One of them, only one of ten came back to say thanks. And the thing is, Jesus didn’t order them to come back and say thanks. In fact, Jesus said to all of them: “go show yourself to the priest.” In other words, Jesus told them to do what tradition prescribed.

You really can’t order someone to say thanks by the way. I’ve tried it many times with my children, and it just doesn’t do anything for me (or for them) when I have to prompt them: “what do you say? What do you say? You say thank you. Say it: thank you!” But it sure feels great when they says it all by themselves with enthusiasm: “Thanks dad.” Jesus didn’t order it, but he sure was sad when the other nine didn’t show up to give thanks.

“One of them, when he realized that he was healed, came back, praising God in a loud voice. He threw himself at Jesus’ feet, and thanked him--and he was a Samaritan.”

Folks, don't get me wrong, this has nothing to do with what form of worship we use. This is not about contemporary versus traditional worship. This is about whether our heart is in it or whether we just engage our mind. This is about whether we really pray the words that are printed in the bulletin and mean it; this is whether we really mean it from the bottom of our hearts when we say: ”thank you, Lord!” That kind of heart-felt worship can happen in any kind of worship service--contemporary, traditional, historic, alternative, or blended. And it doesn’t mean that we have to lift our hands, and that we have to get into a frenzy, or that we have to jump and dance in the pews--that has nothing to do with it!! That’s not everybody’s cup of tea.

I remember the way we used to sing the old traditional hymns in Miller chapel at Princeton Seminary. . .you could hear us all over campus!! (I really hope that hasn’t changed!) It was heart-felt! Not contemporary, not overly emotional, but heart-felt, people were not just singing, they were praising God!

“One of them, when he realized that he was healed, came back, praising God in a loud voice. He threw himself at Jesus’ feet, and thanked him--and he was a Samaritan.”

For some reason, we mainliners have lost something over the years, and it is so much like God to use an outsider like a Samaritan to teach us an important lesson. While mainline denominations have declined, the Pentecostals and Charismatics--those who don't even count themselves to the historic church--have reminded us that worship must be heartfelt, it can’t just happen up here (in the head). Again, don’t take this interpretation too far--I am not suggesting we become a Hallelujah-shouting, pew-dancing Methecostal congregation. Some Pentecostals could certainly learn from us that we are called to worship God with all of our mind too! It’s not all emotions either.

However, we certainly need to learn how to loosen up a bit and show some emotions in our thanksgiving!

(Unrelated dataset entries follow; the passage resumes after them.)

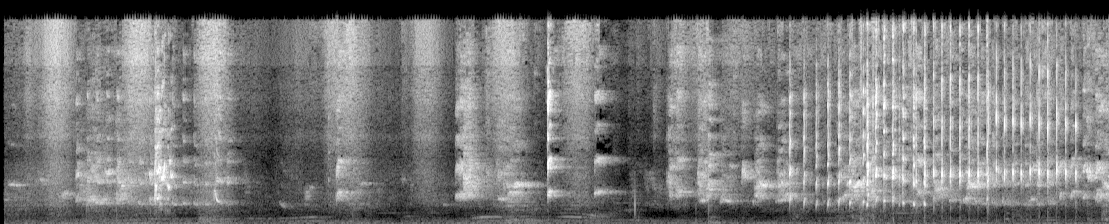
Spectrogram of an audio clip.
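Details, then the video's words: Adult green Fischer's lovebirds in the morning, giving harsh, high chirps and squeaky notes in scattered bursts, ending in a fast, rapidly pulsed chatter over low background hum. "lovebirds chirping sound adult lovebirds green fischer health birds"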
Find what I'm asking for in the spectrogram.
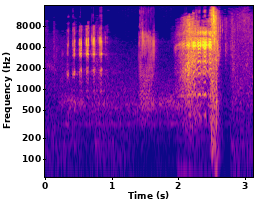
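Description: Goat bleats from a Dragon Age Inquisition game scene where a man attacks a building with a goat, heard as a few short nasal bleats over low background game ambience, with a louder burst near the end.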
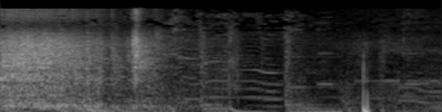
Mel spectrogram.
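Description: Plastic crate being shifted across a floor: a loud scraping rush at the start that fades over about a second, then a single sharp knock near the end, with music playing underneath.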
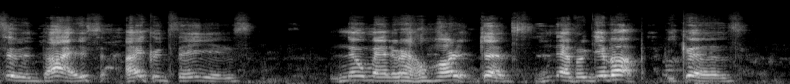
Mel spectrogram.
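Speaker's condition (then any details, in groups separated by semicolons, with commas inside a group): Cerebral palsy; legs affected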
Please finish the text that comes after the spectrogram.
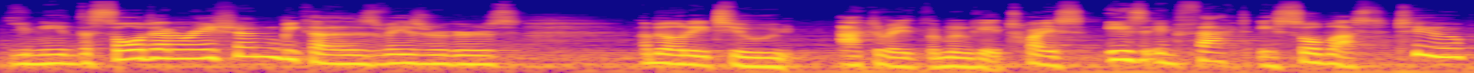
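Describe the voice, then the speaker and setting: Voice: mid-range voice, expressive, moderate pace, slight background noise. A card game deck reviewer with a slight cold, casually explaining card effects one by one.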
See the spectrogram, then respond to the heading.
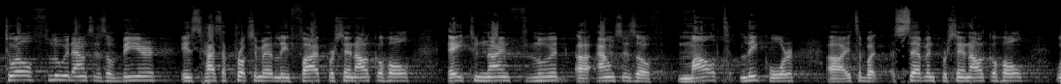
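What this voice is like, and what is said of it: Strong non-native accent. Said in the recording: “my accent will get ahead of me, so you might not understand it”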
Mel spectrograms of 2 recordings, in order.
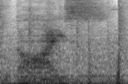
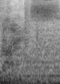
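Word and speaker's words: gneiss: On the right, ice. G N E I S S. Scientific name is pronounced ice.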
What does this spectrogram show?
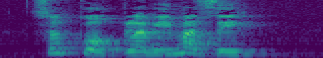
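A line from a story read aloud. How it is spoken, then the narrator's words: Loud shout, cave echo. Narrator (Vietnamese): Thủy sứ cao giọng quát, âm thanh tương tự với tiếng lòng của Kim Kiền vang lên trong hang động trống trải, làm khua dậy một trận hồi âm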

It’s not like we are not capable of showing some emotions in public, is it? All you need to do to see excited, emotional parishioners is to follow them to a football stadium. For some strange reason we have gotten it stuck in our heads that worship in church must be “unemotional.”

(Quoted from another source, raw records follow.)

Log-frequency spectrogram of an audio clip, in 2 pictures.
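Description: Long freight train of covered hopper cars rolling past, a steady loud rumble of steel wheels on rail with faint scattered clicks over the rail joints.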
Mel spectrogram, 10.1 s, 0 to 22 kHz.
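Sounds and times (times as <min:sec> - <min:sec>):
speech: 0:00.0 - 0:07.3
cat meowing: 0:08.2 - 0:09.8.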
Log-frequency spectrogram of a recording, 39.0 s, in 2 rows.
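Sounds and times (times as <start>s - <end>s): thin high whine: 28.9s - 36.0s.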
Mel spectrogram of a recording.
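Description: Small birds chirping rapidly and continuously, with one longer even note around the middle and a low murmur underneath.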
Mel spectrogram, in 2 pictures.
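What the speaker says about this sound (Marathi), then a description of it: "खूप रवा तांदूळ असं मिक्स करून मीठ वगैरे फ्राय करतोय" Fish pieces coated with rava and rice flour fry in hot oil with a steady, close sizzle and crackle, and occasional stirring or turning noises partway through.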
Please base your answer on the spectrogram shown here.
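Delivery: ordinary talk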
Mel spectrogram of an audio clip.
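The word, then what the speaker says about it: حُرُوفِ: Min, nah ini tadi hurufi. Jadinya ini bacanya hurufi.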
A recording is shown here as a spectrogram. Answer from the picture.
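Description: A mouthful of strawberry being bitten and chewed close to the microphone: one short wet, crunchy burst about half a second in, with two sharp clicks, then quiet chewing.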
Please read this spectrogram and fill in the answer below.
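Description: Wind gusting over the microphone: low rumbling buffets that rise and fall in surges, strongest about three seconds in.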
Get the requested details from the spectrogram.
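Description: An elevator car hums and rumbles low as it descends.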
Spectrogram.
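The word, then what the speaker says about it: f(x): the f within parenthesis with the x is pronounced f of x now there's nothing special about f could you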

There is a promise in the kind of worship that comes from the heart and mind. Psalm 22:3 says: “You are holy, you inhabit the praises of your people.” In fact the NRSV puts it this way: “You are enthroned on the praises of Israel.” The picture here is that we are enthrowning God by our act of true worship. The pharisees ordered Jesus to stop people from loadly praising him during the triumphal entry, but Jesus said to them: “I tell you if these were silent, the stones would shout out.” (Luke 19:40) We can’t even begin to understand why, but it seems that there is real significance in the act of worship that comes from the heart and mind!

Has God not given us everything in life and even in death? Has God not lifted us up from spiritual death, and healed us? Where then is our heart-felt praise, our songs of thanksgiving?

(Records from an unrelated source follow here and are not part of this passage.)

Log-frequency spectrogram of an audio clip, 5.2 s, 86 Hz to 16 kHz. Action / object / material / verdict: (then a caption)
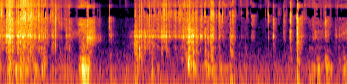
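scrape / solid bar of soap shaved with a metal blade / soap / none. A solid rectangular green bar of soap, held in the hand, is shaved and scraped with a metal utility blade so that soap curls flake off. The result is a quiet run of bright, crisp tearing and crunching scrapes with a steady tone near 1.6 kHz, broken by brief silences and ending in short, uneven strokes.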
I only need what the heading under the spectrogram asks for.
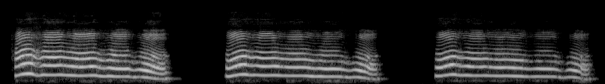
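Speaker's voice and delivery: high, falling staged laugh; rhythmic ha's running down on one breath; exercise laugh. Shown as a demonstration. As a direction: start high and let the laugh slide down. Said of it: "number two is breathing".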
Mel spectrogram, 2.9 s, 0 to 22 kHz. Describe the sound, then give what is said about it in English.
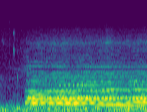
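A passing train blasts its air horns, a loud sustained chord that starts suddenly over a low rumble and holds steady to the end. “Yeah, here comes, can hear the train. Here comes the 338.”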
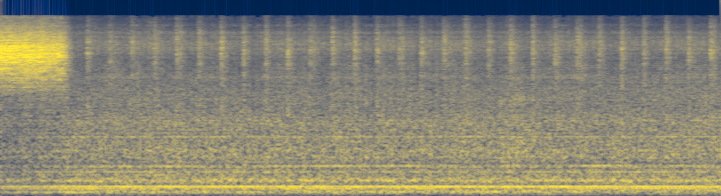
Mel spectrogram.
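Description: A train running, heard from inside the driver's cab: a steady low hum and rumble from the running gear and wheels on the rails. A high hiss cuts off about half a second in.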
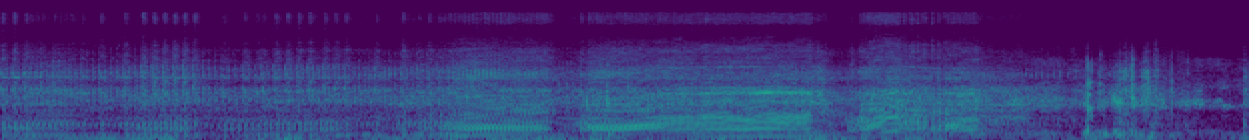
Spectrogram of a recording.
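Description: Enduro motorcycle engine revving hard, its pitch wavering up and down with the throttle on a rough climb. A sharp knock near the end.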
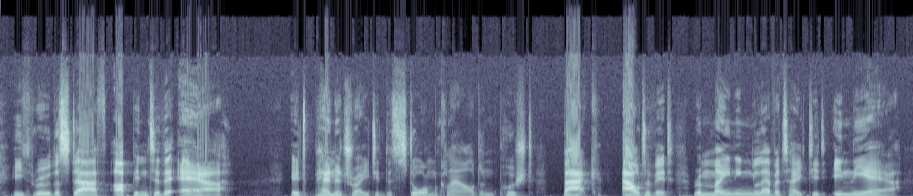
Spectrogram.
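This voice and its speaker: A man narrating a scripted fantasy story in a deliberate, expressive storytelling manner. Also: mid-range voice, dry recording. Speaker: author reading his own story, narrator.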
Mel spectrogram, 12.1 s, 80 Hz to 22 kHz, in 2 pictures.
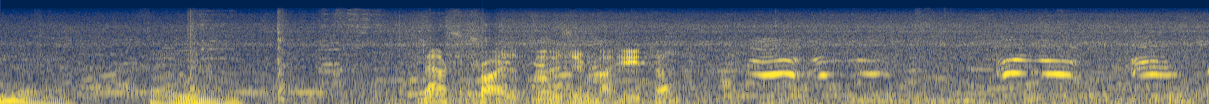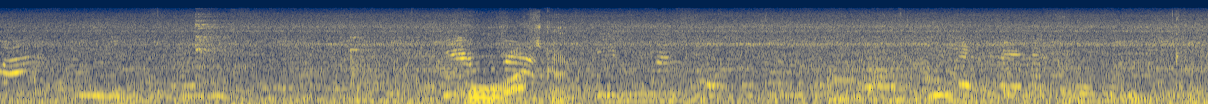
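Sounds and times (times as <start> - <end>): murmur of diners' voices: 0.0 - 12.0.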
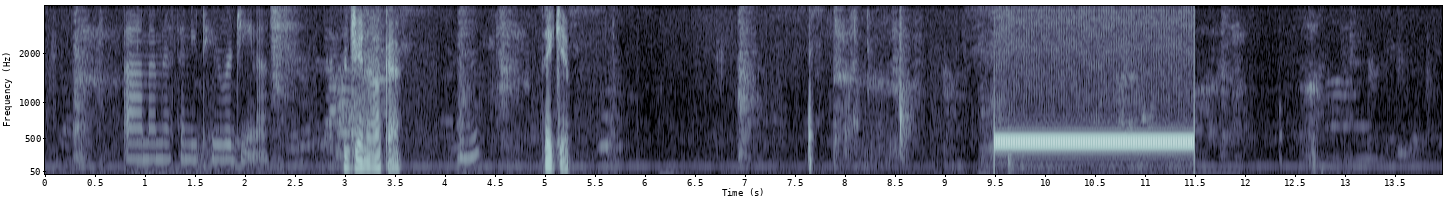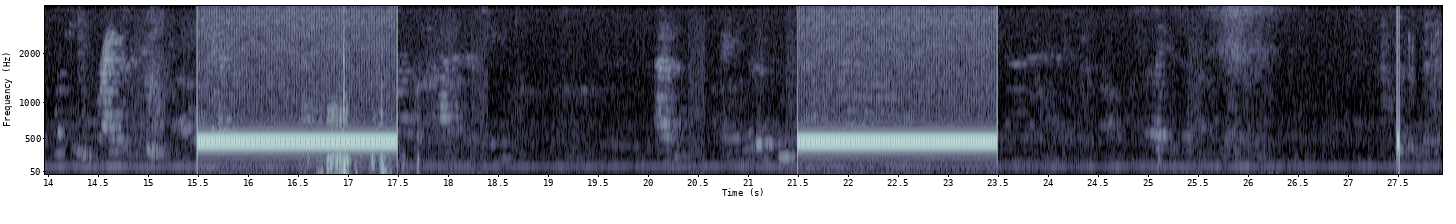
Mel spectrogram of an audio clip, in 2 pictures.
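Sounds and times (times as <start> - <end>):
low constant hum: 0.0 - 27.9
speech: 1.0 - 5.4
ringback tone on a phone line while a call is transferred: 9.5 - 11.5, 15.5 - 17.5.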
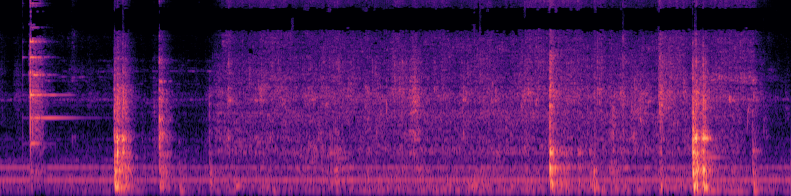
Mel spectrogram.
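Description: A metal spoon clinks and scrapes in a bowl while ground meat is mixed with water for embutido, sharp clatters scattered among a soft wet churning and a faint steady background hum.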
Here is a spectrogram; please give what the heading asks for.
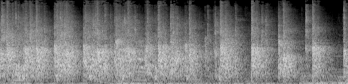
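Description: An audience applauds steadily, a dense wash of many hands clapping at once, loud and continuous with slight swells, no voices audible over it.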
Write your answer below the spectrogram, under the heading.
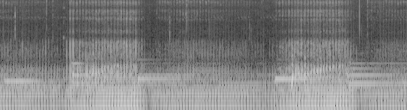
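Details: Warm, rumbling purr from a cat lying by a crackling fireplace in winter. Two long swells of low vibration, each about a second, separated by quieter stretches, with occasional sharp crackles and soft sustained music tones.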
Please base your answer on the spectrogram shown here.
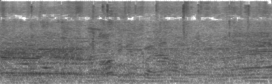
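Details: Giant cattle being unloaded from a truck, one lowing a steady, drawn-out harmonic moo while people talk nearby.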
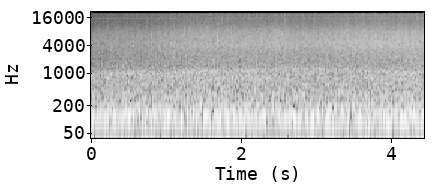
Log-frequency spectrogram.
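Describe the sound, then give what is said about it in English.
Strong wind blows at a volcano covered by a thick black cloud, in a steady, heavy roar, thick with low rumble and unbroken for the whole stretch, with no voices heard. “There's a strong wind and a thick black cloud is covering the volcano.”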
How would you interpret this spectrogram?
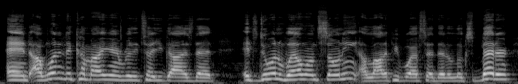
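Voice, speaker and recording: A young man, a gaming YouTuber, talking casually to his viewers with a slightly raspy, low-energy voice from being sick. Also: quick pace. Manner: conversational, repeats himself, low energy. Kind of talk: casual opinion vlog to camera.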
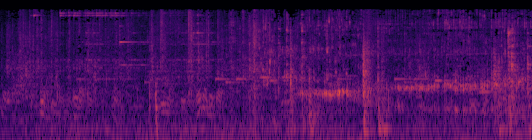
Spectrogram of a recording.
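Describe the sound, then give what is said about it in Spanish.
A glass is turned over and filled with water in a home kitchen: an irregular splashing trickle of pouring liquid mixed with small clinks and knocks, at moderate loudness. “voltea el vaso y lo llena de agua”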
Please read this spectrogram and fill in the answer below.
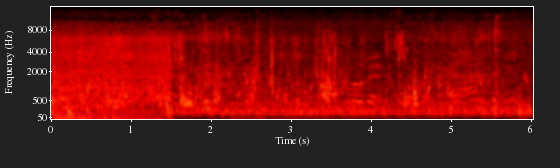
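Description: Water and wind noise around a kayak on a lake. About a second and a half in it changes to a quieter bed of faint scattered clicks and short wavering calls.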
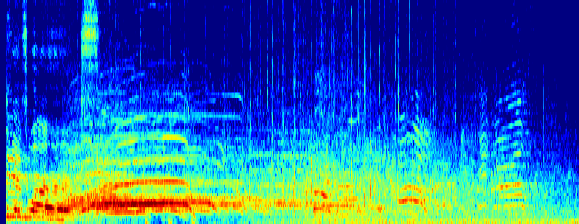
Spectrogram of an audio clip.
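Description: Crowd cheering, with many overlapping high-pitched screams and whoops, loudest over the first three seconds and dying down after that.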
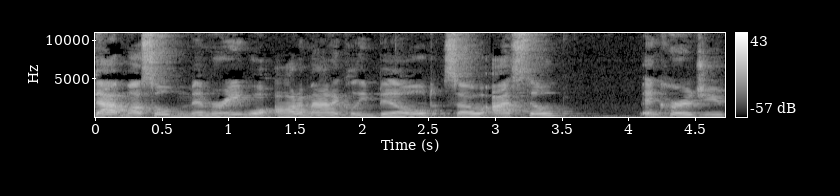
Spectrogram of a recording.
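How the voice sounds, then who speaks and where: Talking at a fairly quick pace, a woman uses a medium pitch with ordinary pitch variation, and audible room echo can be heard. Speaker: lifestyle vlogger. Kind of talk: casual tutorial.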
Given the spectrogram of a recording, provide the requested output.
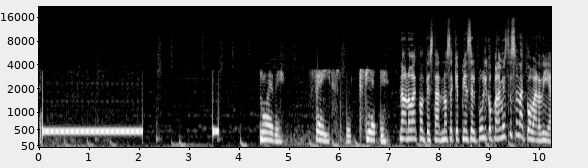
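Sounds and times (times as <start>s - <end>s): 
telephone dial tone: 0.0s - 2.1s
speech: 4.4s - 5.0s, 5.6s - 10.2s.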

Let us respond to this message by showing God our heart-felt thanks by singing “Give thanks” again, and let us sing it from the bottom of our hearts. Let God hear your thanksgiving this morning!